  3. An unknown niece: married 37. No children. 
  4. An unknown cousin: married c.34/33. No children.
  5. The daughter of a Jerusalem priest named Simon, Mariamme II: married 29/28, divorced 7/6. They had a son named Herod. 
  6. A Samarian woman named Malthace: married 28, died 5/4. Their children were Antipas, Archelaus and Olympias. 
  7. A Jerusalem woman named Cleopatra: married 28. They had two sons named, Herod and Philip. 
  8. Pallas: married 16. They had a son named Phasael. 
  9. Phaedra: married 16.  They had a daughter named Roxane. 
  10. Elpis: married 16. They had a daughter named Salome.

Herod’s reign ended in terror. The monastery at Qumran, the home of the Essenes, suffered a violent and deliberate destruction by fire in 8 BCE, for which Herod may have been responsible. When the king fell ill, two popular teachers, Judas and Matthias, incited their pupils to remove the golden eagle from the entrance of the Temple: after all, according to the Ten Commandments, it was a sin to make idols. The teachers and the pupils were burned alive. Some Jewish scholars had discovered that seventy-six generations had passed since the Creation, and there was a well-known prophecy that the Messiah was to deliver Israel from its foreign rulers in the seventy-seventh generation. The story about the slaughter of infants of Bethlehem in the second chapter of the Gospel of Matthew is not known from other sources, but it would have been totally in character for the later Herod to commit such a terrible act.

A horrible disease (probably a cancer-like affection called Fournier’s gangrene) made acute the problem of Herod’s succession, and the result was factional strife in his family. Shortly before his death, Herod decided against his sons Aristobulus and Antipater, who were executed in 7 and 4 BCE, causing the emperor Augustus to joke that it was preferable to be Herod’s pig (hus) than his son (huios) – a very insulting remark to any Jew.

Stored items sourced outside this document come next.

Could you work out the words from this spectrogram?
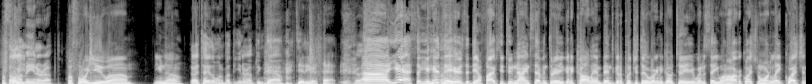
Before Don't let you- me interrupt. Before you, um, you know. Did I tell you the one about the interrupting cow? I did hear that. Yeah, go ahead. Uh, yeah, so you here's the, here's the deal. 522-973. You're going to call in. Ben's going to put you through. We're going to go to you. You're going to say you want a Harvard question, Horn Lake question.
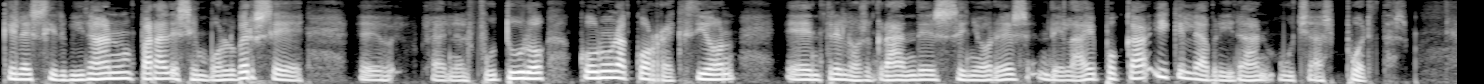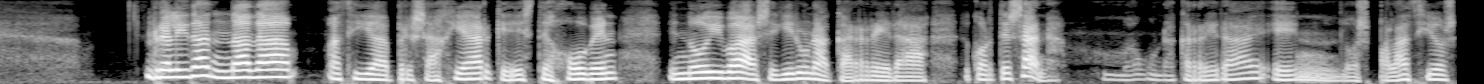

However, the emperor confirmed Herod’s last will. After his death in 4 BCE, the kingdom was divided among his sons. Herod Antipas was to rule Galilee and the east bank of the Jordan as a tetrarch; Philip was to be tetrarch of the Golan heights in the north-east; and Archelaus became the ethnarch (‘national leader’) of Samaria and Judaea. Herod was buried in one of the fortresses he had build, Herodion. Few will have wept.